Distracted driving is any behavior that diverts your attention from the road; applying make-up, using a navigation system, and especially texting are all forms of distracted driving. To avoid becoming a statistic, don’t text and drive.
Distracted Driving by the Numbers
- 58% of teenagers involved in accidents were distracted
- Cell phone use accounts for 12% of distracted teenager’s accidents
- Dialing a cell phone makes the risk of a crash or near-crash 8 times higher
- Typing or reading a text takes your eyes off the road for 5 seconds.
- 9% of all fatal crashes in 2017 were related to distracted driving
- 9% of all crashes in 2017 were related to distracted driving (the number of cases decreased from the previous year, but the percentage remained the same)
- Cell phone use is responsible for 14% of distraction-affected fatal crashes
- 42% of high school students reported sending a text while driving

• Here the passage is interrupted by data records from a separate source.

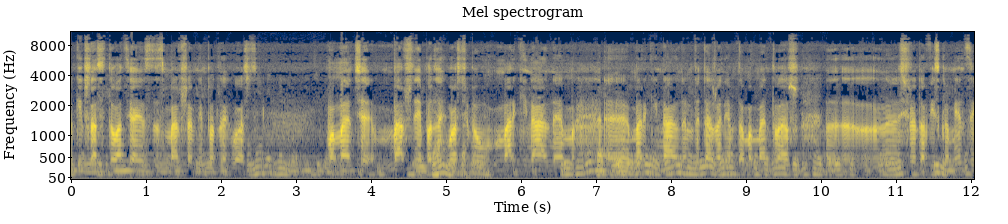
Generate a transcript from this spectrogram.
analogiczna sytuacja jest z Marszem Niepodległości momencie Marsz Niepodległości był marginalnym, e, marginalnym wydarzeniem do momentu, aż e, e, środowisko między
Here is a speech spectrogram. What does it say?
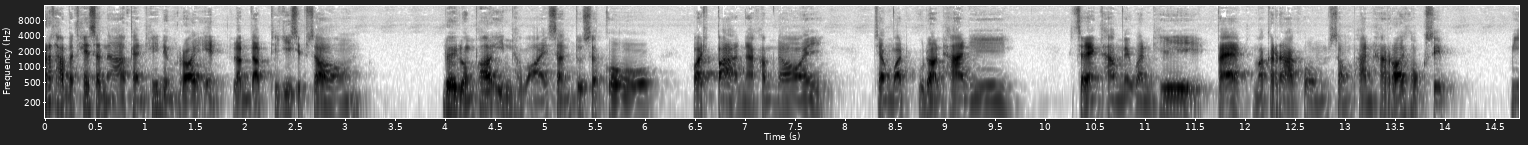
ระธรรมเทศนาแผ่นที่ 101 ลำดับที่ 22 โดยหลวงพ่ออินถวายสันตุสโก วัดป่านาคำน้อย จังหวัดอุดรธานี แสดงธรรมในวันที่ 8 มกราคม 2560 มี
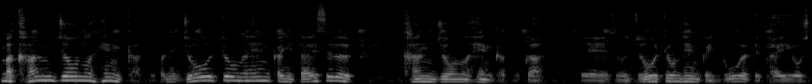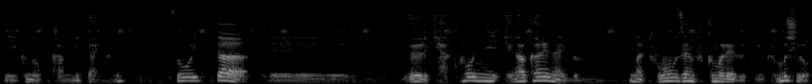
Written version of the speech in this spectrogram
まあ、感情の変化とかね状況の変化に対する感情の変化とか、えー、その状況の変化にどうやって対応していくのかみたいなねそういった、えいわゆる脚本に描かれない部分が当然含まれるというかむしろ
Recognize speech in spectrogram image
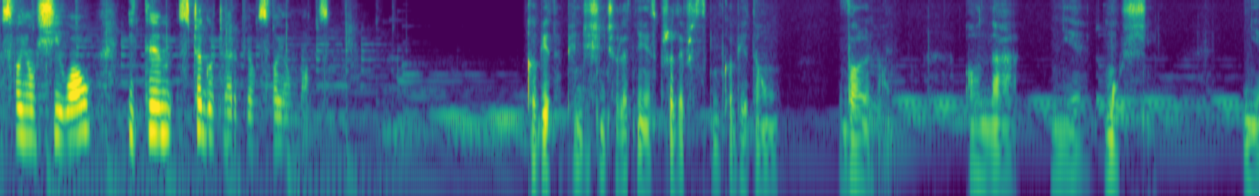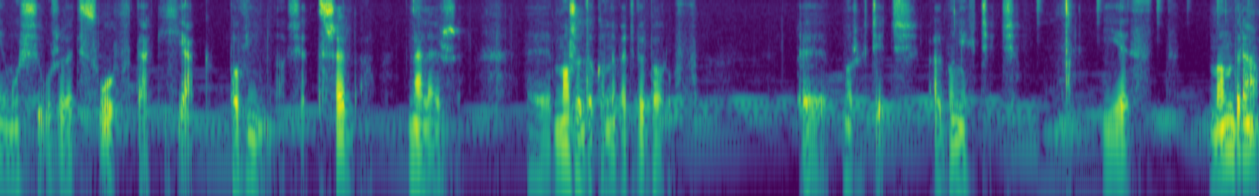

The National Safety Council believes that the actual accounts of distracted drivers are worse than reported. The NSA is concerned that states are not collecting all the necessary information related to accidents to truly identify the underlying cause of a crash. Their findings show that crash reports of over 50% of states lack fields to accurately document if a driver was texting or using a hands-free cell phone. Without thorough data to research, the problem of distracted driving cannot be eradicated.
Read more about:
- What to do after a car accident
- Common causes of car accidents
- Understanding UIM, Medpay Insurance and UM
The National Highway Traffic Safety Administration categorizes driving distractions as manual, visual, or cognitive.
- Visual: taking your eyes off the road
- Manual: removing your hands from the wheel
- Cognitive: shifting your mental focus away from the act of driving
Texting involves all three.
Sending a quick text removes your eyes from the road, your hands from the steering wheel, and directs your focus to navigate the keyboard instead of the road. For this reason, the NHTSA equates this distraction will driving the length of a football field with your eyes closed.
To combat the growing problem of distracted drivers, Georgia enacted the Hands-Free Law on July 1, 2018.
Under the Hands-Free Law drivers are prohibited in engaging in the following behaviors:
- Talking on a phone while holding it
- Writing or reading text messages
- Reading or sending e-mails
- Checking social media
- Watching videos
- Recording video (dash cams are an exception)
- Touching the phone to adjust streaming music
Violators will be fined $50 and assessed 1 point against the driver’s license for a 1st-time offense.
Seeking an Attorney
Texting while driving is not only illegal but if you cause an accident while texting or talking on the phone, you may be liable for additional damages. Furthermore, a cell phone violation could lead to a reckless driving charge.
Conversely, if you have been injured in a car accident as a result of a distracted driver, you may be entitled to received compensation. The law offices of Matthew C. Hines has the resources and skills to ensure that victims of such accidents receive the right compensation. We have a skilled team dedicated to car accidents and assisting victims.